In this recipe, there are some important balances that ought to be maintained. The heart connection is key. Say you give a person the time, space, and energy to act on new inspiration, but they are not tuned in to their heart. How might that impact their priorities? They might only pursue some new venture that is designed to make them a lot of money. Say you have an inspired, heart-centered mission that came from one or more individuals, but the collective isn’t also heart-centered. What you end up with is a result that is still stuck in an ego-based environment, which is the kind of result we see all around us. Perhaps it will be a piece of legislation that gets a lot of pushback, or a nonprofit that is doing good important work, but only has the scope to treat symptoms instead of the disease. Perhaps we will elevate a business leader who makes philanthropic donations and pays their employees well, but still spends a lot on advertising messages that damage the human psyche, and perpetuate capitalism in its current harmful form.

Likewise, if people are inspired to look inward and make this positive change happen, but they are all trapped and exhausted working 40 or 50 hours per week doing something that’s meaningless to them in order to make ends meet, not much progress will be made. We can’t force our political and business leaders to stop being greedy, and to stop hoarding all the available resources we could otherwise be using to bring about a better future for everyone. But we can build a society, starting with each person, that doesn’t elevate greed in the first place. This is why connecting with the interior (in addition to, not instead of, the exterior) matters so much. It creates change that behaves like evolution, lifts humanity up while following the path of least resistance, and literally makes life better for every person on Earth.

A few days after publishing this article, I came across another that follows a very similar train of thought by some brilliant writers much more influential than myself. Click here to read a wonderfully written, economically-informed piece by

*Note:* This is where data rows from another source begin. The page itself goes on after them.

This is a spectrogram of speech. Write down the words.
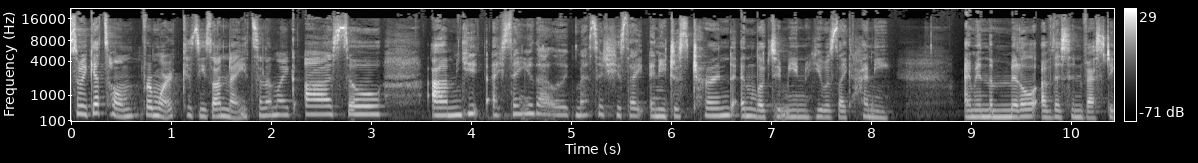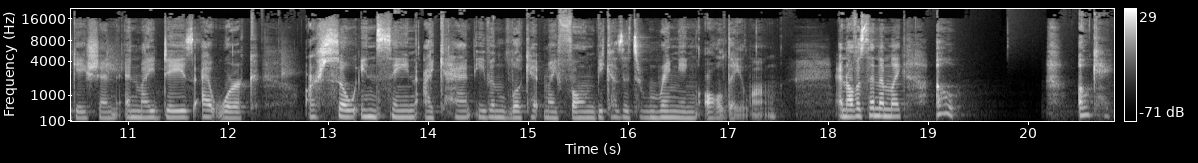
So he gets home from work because he's on nights, and I'm like, uh, so, um, I sent you that like message. He's like, and he just turned and looked at me, and he was like, honey, I'm in the middle of this investigation, and my days at work are so insane. I can't even look at my phone because it's ringing all day long. And all of a sudden, I'm like, oh, okay.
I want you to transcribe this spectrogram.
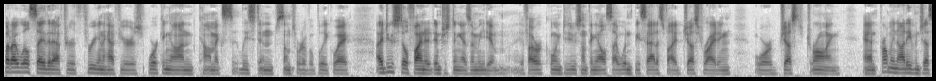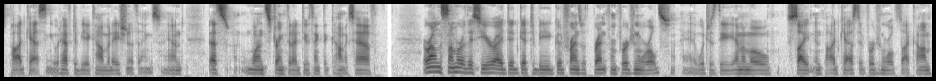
But I will say that after three and a half years working on comics, at least in some sort of oblique way, I do still find it interesting as a medium. If I were going to do something else, I wouldn't be satisfied just writing or just drawing and probably not even just podcasting. It would have to be a combination of things, and that's one strength that I do think that comics have. Around the summer of this year, I did get to be good friends with Brent from Virgin Worlds, uh, which is the MMO site and podcast at virginworlds.com.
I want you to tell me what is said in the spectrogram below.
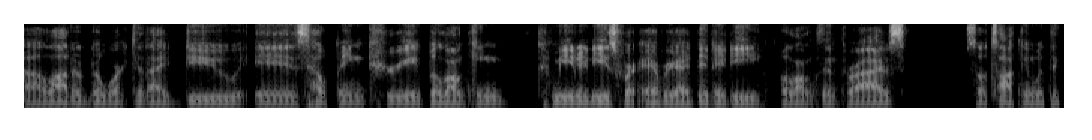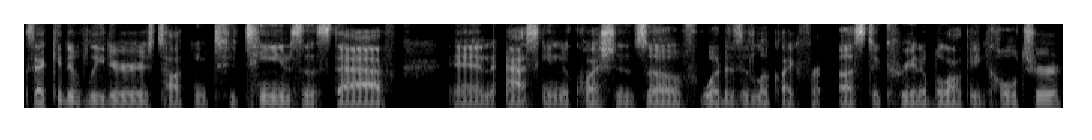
Uh, a lot of the work that I do is helping create belonging communities where every identity belongs and thrives. So, talking with executive leaders, talking to teams and staff, and asking the questions of what does it look like for us to create a belonging culture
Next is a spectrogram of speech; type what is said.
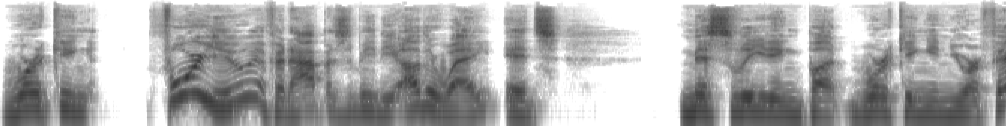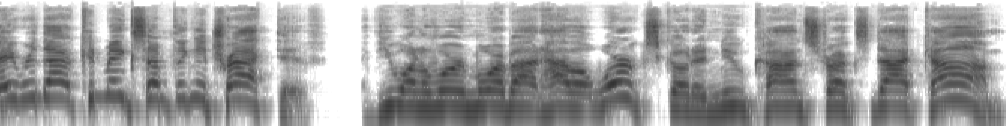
working for you, if it happens to be the other way, it's misleading but working in your favor, that could make something attractive. If you want to learn more about how it works, go to newconstructs.com.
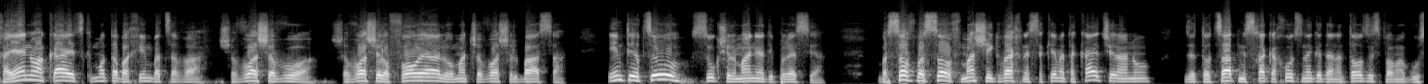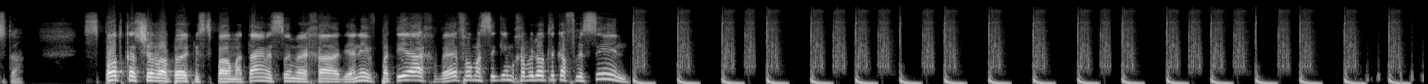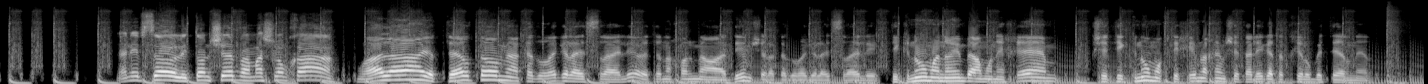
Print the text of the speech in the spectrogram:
חיינו הקיץ כמו טבחים בצבא, שבוע שבוע, של אופוריה לעומת שבוע של באסה. אם תרצו, סוג של מניה דיפרסיה. בסוף בסוף, מה שיקבע איך נסכם את הקיץ שלנו, זה תוצאת משחק החוץ נגד הנטורזיס פמגוסטה. ספורטקאסט 7, פרק מספר 221, יניב, פתיח, ואיפה משיגים חבילות לקפריסין? יניב סול, עיתון 7, מה שלומך? וואלה, יותר טוב מהכדורגל הישראלי, או יותר נכון מהאוהדים של הכדורגל הישראלי. תקנו מנועים בהמוניכם, כשתקנו מבטיחים לכם שאת הליגה תתחילו בטרנר.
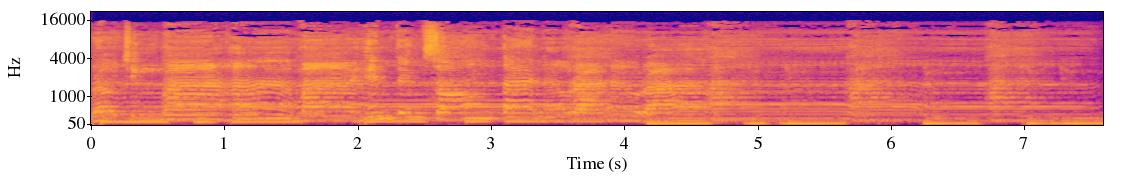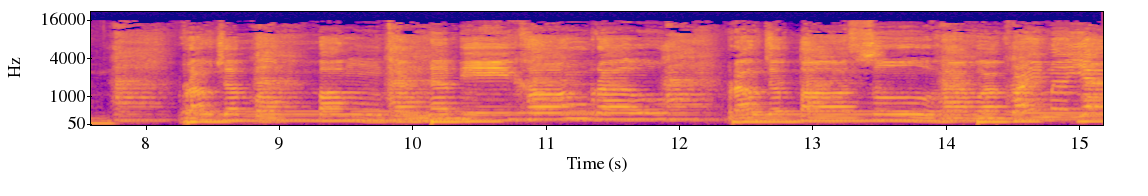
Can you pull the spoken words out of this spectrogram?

, Tony Seba, and James Arbib that further strengthens this message.

*Ken Wilber, A Brief History of Everything (Shambhala; 2nd edition, 2001)

--

--